Aug 26, 2014, 2:44 PM EDT
Acquired from the Reds this offseason after posting a .360 on-base percentage through his first seven seasons in the majors, Hanigan hit just .212 with a .309 on-base percentage in 61 games before the injury.
Aug 26, 2014, 2:30 PM EDT
Giancarlo Stanton may be the NL’s MVP this year. But he may be in the AL as soon as next year.
Aug 26, 2014, 2:00 PM EDT
No reason was given. Probably because there’s no justification for not upholding the protest.
Aug 26, 2014, 1:40 PM EDT
Jason Giambi has been out since June with left knee inflammation and has played just 15 games for the Indians all season, but now the 43-year-old designated hitter has been cleared to begin a minor-league rehab assignment.
ESPN’s Calvin Watkins doubles down on his Yu Darvish nonsense.
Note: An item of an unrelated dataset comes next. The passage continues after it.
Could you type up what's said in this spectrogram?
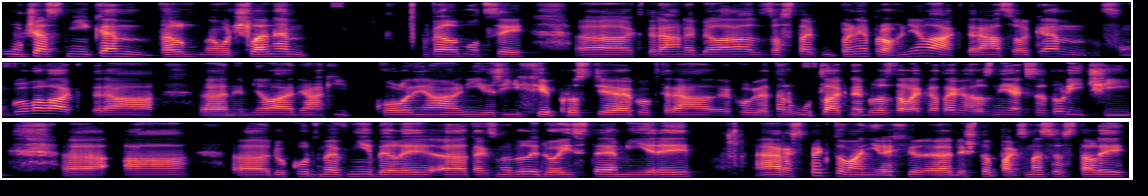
účastníkem, nebo členem velmoci, eh, která nebyla zas tak úplně prohnilá, která celkem fungovala, která eh, neměla nějaký koloniální hříchy, prostě jako, která, jako kde ten útlak nebyl zdaleka tak hrozný, jak se to líčí. Eh, a dokud jsme v ní byli, tak jsme byli do jisté míry respektovaní, když to pak jsme se stali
Also fails to understand how the DL works.
Aug 26, 2014, 1:00 PM EDT
In which an ESPN analyst apparently believes that the disabled list is like the NFL’s injured reserve.
Aug 26, 2014, 12:45 PM EDT
White Sox center fielder Adam Eaton is off the disabled list after missing the past three weeks with a strained oblique muscle.
- Andrew McCutchen departs game versus Cardinals after aggravating injured left rib cage 2
- Mariners extend general manager Jack Zduriencik’s contract 12
- Money, money, money (and Bud Selig’s nirvana) 14
- These days, the correlation between payroll and winning is historically weak 60
- And That Happened: Monday’s scores and highlights 49
- Report: Cubs calling up top prospect outfielder Jorge Soler 40
- Shin-Soo Choo to undergo season-ending bone spur surgery on elbow 13
- Bartolo Colon and Scott Feldman clear revocable waivers; eligible to be traded to any team 22
- The Cubs grounds crew was short staffed because the Cubs were trying to avoid Obamacare (247)
- Forgiveness for Pete Rose? Not in this lifetime (142)
- Cuban outfielder Rusney Castillo to sign with the Red Sox for $72 million (96)
- A pitch clock in Major League Baseball? No thanks. (92)
- Even if he’s reinstated, does Pete Rose make the Hall of Fame? (89)